BP is just the latest major oil company to provoke political outrage after reporting its highest profits since 2013, fueled by a year of record-breaking energy market prices that are adding to the UK cost of living crisis.
But the perception that BP has benefited from the energy crisis has another dimension compared with similar accusations leveled against its peers.
The company’s decades-long ties to the Kremlin, and its stake in Russia’s state-backed oil firm Rosneft, has raised concerns that BP has benefited financially from its alliance with Russia even as western powers threaten sanctions in response to its actions on Ukraine’s border.

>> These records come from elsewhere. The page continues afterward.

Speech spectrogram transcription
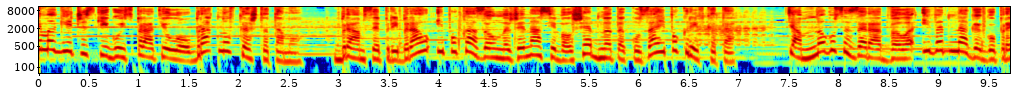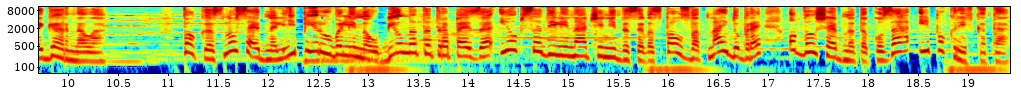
и магически го изпратило обратно в къщата му. Брам се прибрал и показал на жена си вълшебната коза и покривката. Тя много се зарадвала и веднага го прегърнала. По-късно седнали и пирували на обилната трапеза и обсъдили начини да се възползват най-добре от вълшебната коза и покривката.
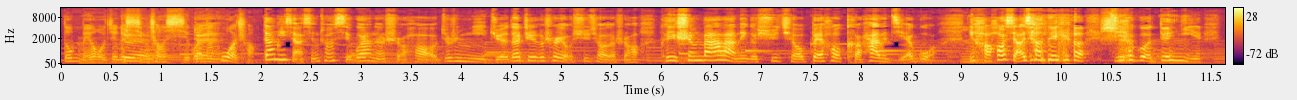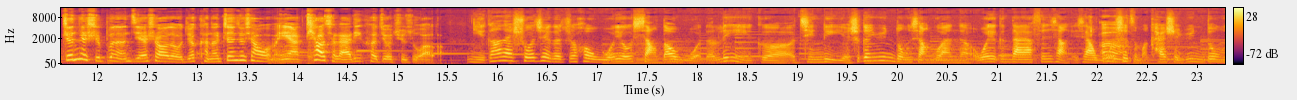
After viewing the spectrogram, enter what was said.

BP owns almost a fifth of Rosneft, reflecting the company’s deep, and at times troubling, legacy ties to Russia.
In BP’s latest set of annual results the state oil company contributed $2.7bn in underlying profit to BP’s bottom line last year, up from just $56m the year before, or just over 21% of its bumper $12.8bn profit for the year. BP is also continuing to benefit from Moscow’s political manoeuvres, which have helped to ramp up global energy prices in recent months.
Under the leadership of former BP boss Bob Dudley, the oil firm set up a joint venture, TNK-BP, alongside a string of Russian oligarchs in 2003. It was dissolved 10 years later to form Rosneft, but not before Dudley was forced to flee Moscow in 2008 after an “orchestrated campaign of harassment” by Russian state agencies.
BP has nonetheless retained a 19.75% stake in the business, which is now run by Igor Sechin, a close ally of President Vladimir Putin, as well as seats on the board.
This is despite a series of diplomatic rows between Moscow and the west in recent years and threats of economic sanctions, over a range of flashpoints including Georgia, Crimea and eastern Ukraine.
The ties have been tested on climate grounds too after BP set out some of the most ambitious decarbonisation targets of any major oil company, while admitting they will not extend to their Rosneft stake.
BP chief executive Bernard Looney, the architect of its low-carbon ambitions, said on Thursday that the Rosneft alliance remains in place despite the fresh threat of sanctions against Russia by the EU and the US as the Kremlin flexes its military muscle on the border with Ukraine.
Global oil prices climbed by more than 50% last year to highs of $86 a barrel in October, before surging to seven-year highs of over $93 a barrel earlier this week amid fears that Russian forces amassed on the border of its western neighbor may move ahead with an invasion despite warnings from western powers.
The rising oil price is likely to put major fossil fuel companies on track for further bumper profits in the current financial quarter. They have also benefited from record gas market prices across Europe, which were ignited by a global gas squeeze and enflamed by a slowdown of Russian gas flows into Europe before winter as tensions with Kyiv began to mount.
“Russia is a large member of the energy system,” Looney told Bloomberg TV on Tuesday. “We avoid politics, that serves us well in many countries around the world.” If sanctions were imposed on Russia then BP would comply, he added, “but for now, there is no change.”
If Looney plans to avoid getting involved in politics, Russia’s energy industry may not be the easiest place to be in the year ahead.
George Holan is chief editor at Plainsmen Post and has articles published in many notable publications in the last decade.